> [Work item] If a line in the records below holds the string "LUFS", count it; give only the total.

> [Data to process]
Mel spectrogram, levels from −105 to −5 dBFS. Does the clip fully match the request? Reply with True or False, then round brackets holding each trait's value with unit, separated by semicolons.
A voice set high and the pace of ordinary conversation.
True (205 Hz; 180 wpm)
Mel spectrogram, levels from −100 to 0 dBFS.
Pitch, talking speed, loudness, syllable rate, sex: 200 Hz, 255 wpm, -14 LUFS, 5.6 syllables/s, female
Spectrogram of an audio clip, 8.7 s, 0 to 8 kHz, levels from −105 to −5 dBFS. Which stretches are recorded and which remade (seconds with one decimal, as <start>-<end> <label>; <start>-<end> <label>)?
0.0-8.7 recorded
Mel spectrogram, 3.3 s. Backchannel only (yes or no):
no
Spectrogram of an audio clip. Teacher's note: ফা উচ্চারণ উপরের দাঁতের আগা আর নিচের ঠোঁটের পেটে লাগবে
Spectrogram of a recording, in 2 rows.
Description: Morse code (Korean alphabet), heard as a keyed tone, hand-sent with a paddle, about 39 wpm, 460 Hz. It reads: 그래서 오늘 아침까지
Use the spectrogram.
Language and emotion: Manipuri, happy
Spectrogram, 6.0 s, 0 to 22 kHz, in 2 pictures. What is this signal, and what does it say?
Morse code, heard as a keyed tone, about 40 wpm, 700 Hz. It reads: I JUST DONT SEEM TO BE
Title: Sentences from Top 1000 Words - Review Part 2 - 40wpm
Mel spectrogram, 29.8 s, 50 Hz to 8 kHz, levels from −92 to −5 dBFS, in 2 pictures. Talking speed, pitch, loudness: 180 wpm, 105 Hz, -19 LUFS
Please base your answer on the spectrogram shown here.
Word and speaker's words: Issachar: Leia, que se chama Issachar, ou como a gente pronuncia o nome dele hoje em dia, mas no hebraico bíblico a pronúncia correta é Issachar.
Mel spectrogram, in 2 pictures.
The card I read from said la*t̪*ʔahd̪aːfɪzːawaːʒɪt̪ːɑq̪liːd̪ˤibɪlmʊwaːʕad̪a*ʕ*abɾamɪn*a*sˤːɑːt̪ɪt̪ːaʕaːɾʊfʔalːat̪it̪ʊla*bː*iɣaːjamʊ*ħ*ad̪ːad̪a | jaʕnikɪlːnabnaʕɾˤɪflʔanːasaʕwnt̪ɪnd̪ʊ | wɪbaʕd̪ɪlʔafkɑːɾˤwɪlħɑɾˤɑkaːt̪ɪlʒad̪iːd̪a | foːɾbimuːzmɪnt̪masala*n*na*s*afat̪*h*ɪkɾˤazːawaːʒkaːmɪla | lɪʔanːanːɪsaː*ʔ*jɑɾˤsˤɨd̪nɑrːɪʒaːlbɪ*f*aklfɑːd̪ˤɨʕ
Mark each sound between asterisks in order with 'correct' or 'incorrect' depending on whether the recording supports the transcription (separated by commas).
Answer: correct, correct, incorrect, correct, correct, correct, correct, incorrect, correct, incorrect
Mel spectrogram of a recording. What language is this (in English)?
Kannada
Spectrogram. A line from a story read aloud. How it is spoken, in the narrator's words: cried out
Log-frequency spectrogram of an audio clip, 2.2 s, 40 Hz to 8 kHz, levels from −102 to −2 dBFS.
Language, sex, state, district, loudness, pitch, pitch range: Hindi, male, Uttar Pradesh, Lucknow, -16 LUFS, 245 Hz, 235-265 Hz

> [Response box] 3